Exercise input section start

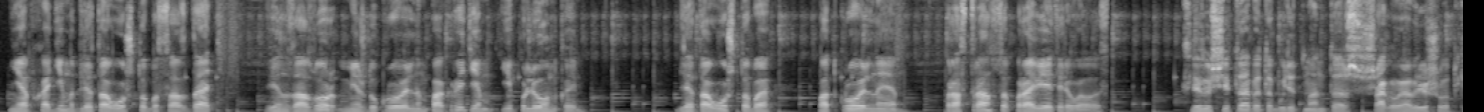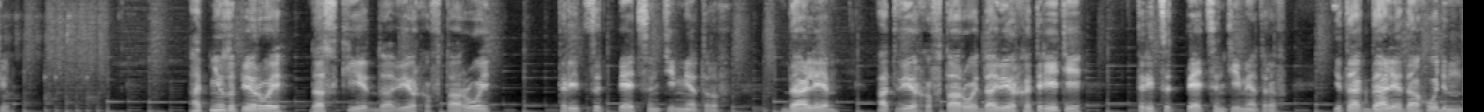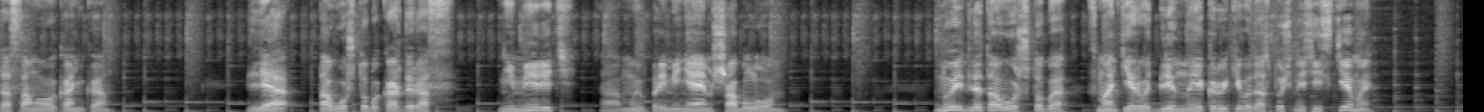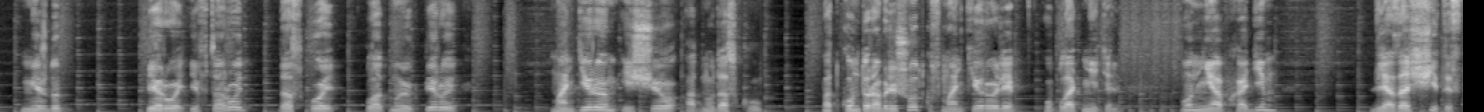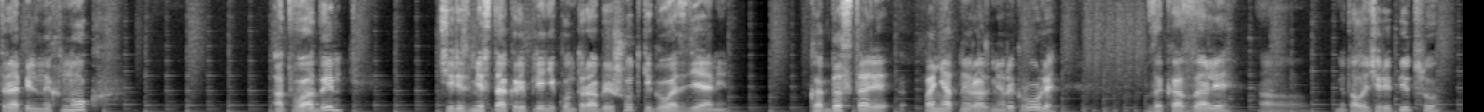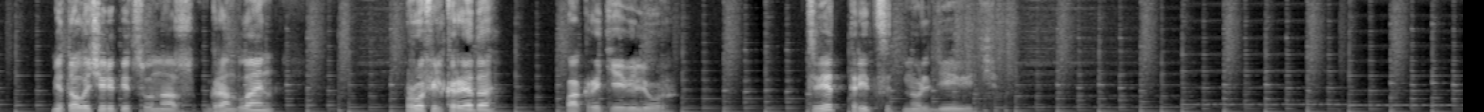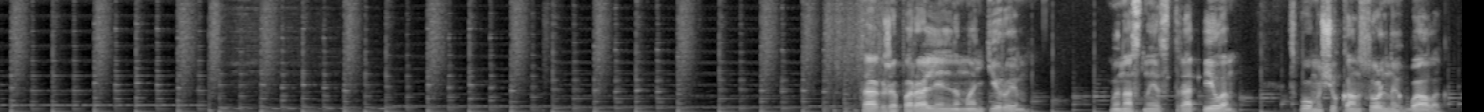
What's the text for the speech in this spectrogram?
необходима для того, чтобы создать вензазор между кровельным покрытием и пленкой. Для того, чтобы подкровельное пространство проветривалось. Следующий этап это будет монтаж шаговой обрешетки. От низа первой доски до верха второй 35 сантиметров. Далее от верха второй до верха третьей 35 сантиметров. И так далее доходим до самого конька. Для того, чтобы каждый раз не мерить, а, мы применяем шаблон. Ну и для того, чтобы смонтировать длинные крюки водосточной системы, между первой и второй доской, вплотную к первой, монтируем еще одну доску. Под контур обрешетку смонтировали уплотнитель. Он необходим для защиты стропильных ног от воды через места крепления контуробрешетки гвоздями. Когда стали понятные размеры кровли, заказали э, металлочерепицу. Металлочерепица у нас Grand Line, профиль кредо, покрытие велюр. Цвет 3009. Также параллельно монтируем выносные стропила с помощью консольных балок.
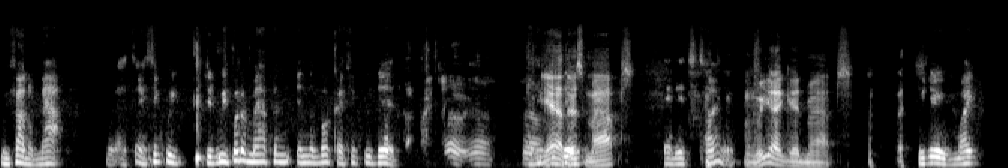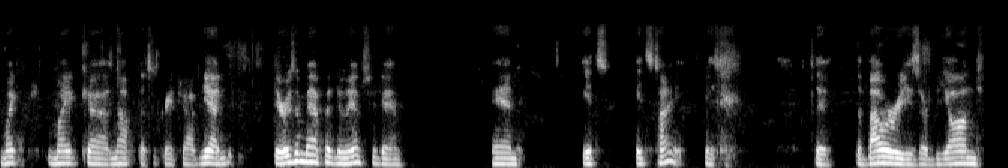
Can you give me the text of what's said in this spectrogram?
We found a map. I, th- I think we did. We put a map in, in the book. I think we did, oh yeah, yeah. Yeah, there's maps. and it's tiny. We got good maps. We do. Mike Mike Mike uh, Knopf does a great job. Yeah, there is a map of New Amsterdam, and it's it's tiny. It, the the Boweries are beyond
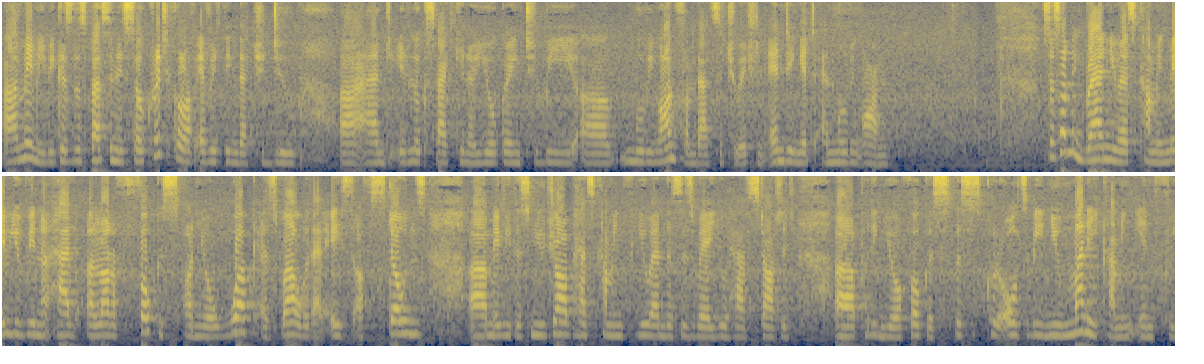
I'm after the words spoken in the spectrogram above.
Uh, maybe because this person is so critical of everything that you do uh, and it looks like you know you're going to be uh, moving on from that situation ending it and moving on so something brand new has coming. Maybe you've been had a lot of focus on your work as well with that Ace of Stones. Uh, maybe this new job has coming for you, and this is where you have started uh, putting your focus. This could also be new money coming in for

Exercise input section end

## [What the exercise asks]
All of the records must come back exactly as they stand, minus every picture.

## [Task response]
What's the text for the speech in this spectrogram?
необходима для того, чтобы создать вензазор между кровельным покрытием и пленкой. Для того, чтобы подкровельное пространство проветривалось. Следующий этап это будет монтаж шаговой обрешетки. От низа первой доски до верха второй 35 сантиметров. Далее от верха второй до верха третьей 35 сантиметров. И так далее доходим до самого конька. Для того, чтобы каждый раз не мерить, а, мы применяем шаблон. Ну и для того, чтобы смонтировать длинные крюки водосточной системы, между первой и второй доской, вплотную к первой, монтируем еще одну доску. Под контур обрешетку смонтировали уплотнитель. Он необходим для защиты стропильных ног от воды через места крепления контуробрешетки гвоздями. Когда стали понятные размеры кровли, заказали э, металлочерепицу. Металлочерепица у нас Grand Line, профиль кредо, покрытие велюр. Цвет 3009. Также параллельно монтируем выносные стропила с помощью консольных балок.
Can you give me the text of what's said in this spectrogram?
We found a map. I, th- I think we did. We put a map in, in the book. I think we did, oh yeah, yeah. Yeah, there's maps. and it's tiny. We got good maps. We do. Mike Mike Mike uh, Knopf does a great job. Yeah, there is a map of New Amsterdam, and it's it's tiny. It, the the Boweries are beyond
I'm after the words spoken in the spectrogram above.
Uh, maybe because this person is so critical of everything that you do uh, and it looks like you know you're going to be uh, moving on from that situation ending it and moving on so something brand new has coming. Maybe you've been had a lot of focus on your work as well with that Ace of Stones. Uh, maybe this new job has coming for you, and this is where you have started uh, putting your focus. This could also be new money coming in for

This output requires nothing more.